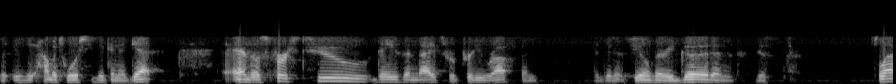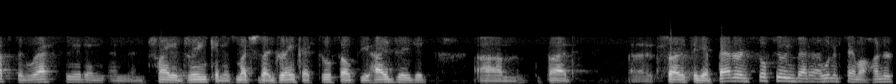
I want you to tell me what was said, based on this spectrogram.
Is it how much worse is it going to get? And those first two days and nights were pretty rough, and I didn't feel very good, and just slept and rested and, and, and tried to drink. And as much as I drank, I still felt dehydrated. Um, but uh, it started to get better and still feeling better. I wouldn't say I'm 100%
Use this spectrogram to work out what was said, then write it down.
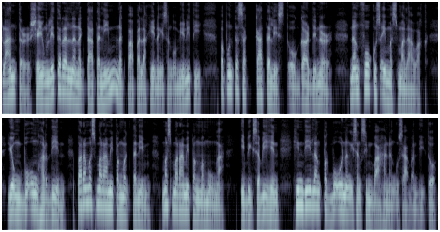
planter, siya yung literal na nagtatanim, nagpapalaki ng isang community, papunta sa catalyst o gardener, na ang focus ay mas malawak, yung buong hardin, para mas marami pang magtanim, mas marami pang mamunga. Ibig sabihin, hindi lang pagbuo ng isang simbahan ang usapan dito,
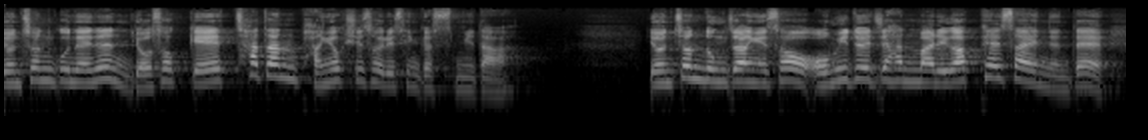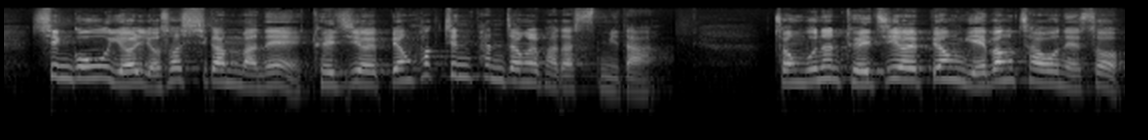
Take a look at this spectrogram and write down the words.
연천군에는 6개의 차단 방역 시설이 생겼습니다. 연천 농장에서 어미돼지 한 마리가 폐사했는데 신고 후 16시간 만에 돼지열병 확진 판정을 받았습니다. 정부는 돼지열병 예방 차원에서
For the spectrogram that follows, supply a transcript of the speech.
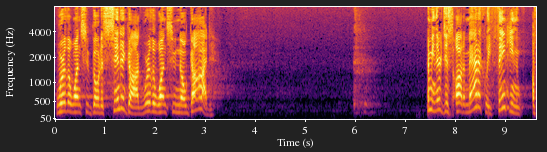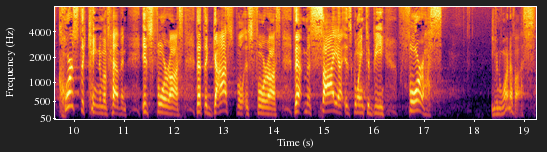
We're the ones who go to synagogue. We're the ones who know God. I mean, they're just automatically thinking, of course, the kingdom of heaven is for us, that the gospel is for us, that Messiah is going to be for us, even one of us.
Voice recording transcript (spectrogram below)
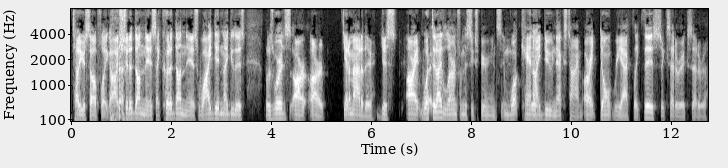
tell yourself like oh, i should have done this i could have done this why didn't i do this those words are are get them out of there just all right what Right. did i learn from this experience and what can Yeah. i do next time all right don't react like this etc cetera, etc cetera.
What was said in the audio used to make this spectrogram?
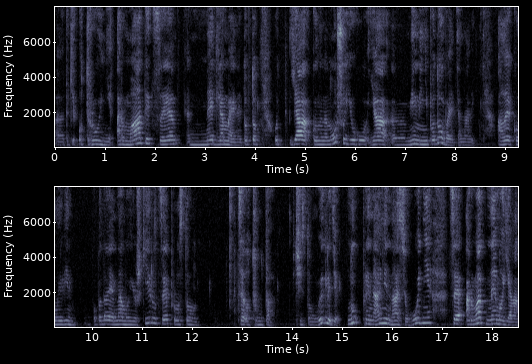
е, такі отруйні аромати це не для мене. Тобто, от я коли наношу його, я, е, він мені подобається навіть. Але коли він попадає на мою шкіру, це просто це отрута в чистому вигляді. Ну, принаймні на сьогодні це аромат не моя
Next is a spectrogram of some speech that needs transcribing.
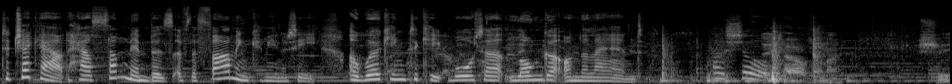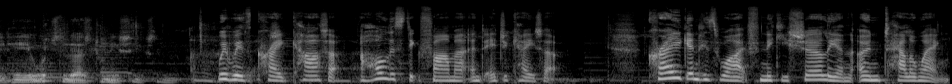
to check out how some members of the farming community are working to keep water longer on the land. Oh, sure. Details on a sheet here. What's today's 26th? We're with Craig Carter, a holistic farmer and educator. Craig and his wife, Nikki Sherlian, own Tallawang,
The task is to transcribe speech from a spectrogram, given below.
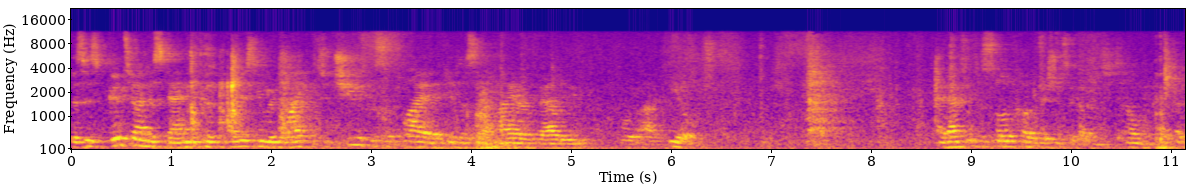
This is good to understand because obviously we'd like to choose the supplier that gives us a higher value for our yield. And that's what the slope coefficients are going to tell me. But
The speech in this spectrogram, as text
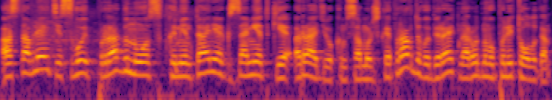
оставляете свой прогноз в комментариях к заметке «Радио Комсомольская правда» выбирает народного политолога.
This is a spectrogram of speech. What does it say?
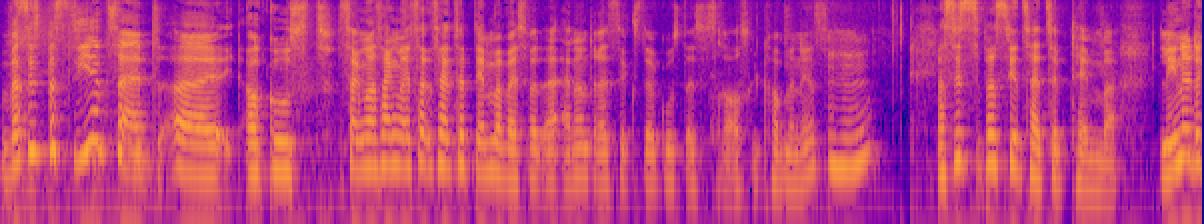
Was ist passiert seit äh, August? Sagen wir, sagen wir seit September, weil es war der 31. August, als es rausgekommen ist. Mhm. Was ist passiert seit September? Lena, du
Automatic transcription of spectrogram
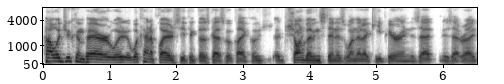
How would you compare? What, what, kind of players do you think those guys look like? Sean Livingston is one that I keep hearing. Is that is that right?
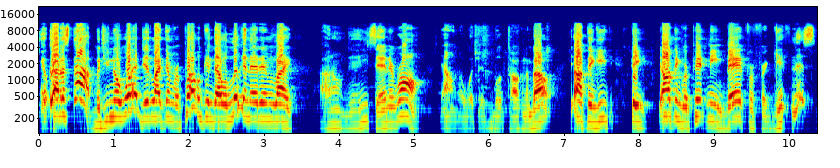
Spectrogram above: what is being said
You got to stop. But you know what? Just like them Republicans that were looking at him like, I don't, he's saying it wrong. Y'all don't know what this book talking about. Y'all think he think y'all think repent mean beg for forgiveness?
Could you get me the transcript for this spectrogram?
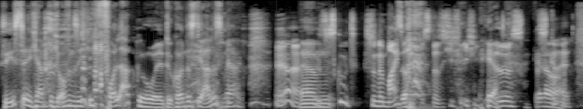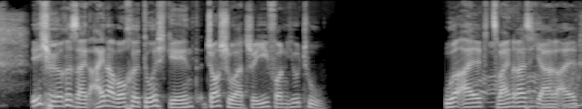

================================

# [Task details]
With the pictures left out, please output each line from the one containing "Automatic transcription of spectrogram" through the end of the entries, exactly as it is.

# [The completed task]
Automatic transcription of spectrogram
How would you compare? What, what, kind of players do you think those guys look like? Sean Livingston is one that I keep hearing. Is that is that right?
Spectrogram above: what is being said
You got to stop. But you know what? Just like them Republicans that were looking at him like, I don't, he's saying it wrong. Y'all don't know what this book talking about. Y'all think he think y'all think repent mean beg for forgiveness?
Could you get me the transcript for this spectrogram?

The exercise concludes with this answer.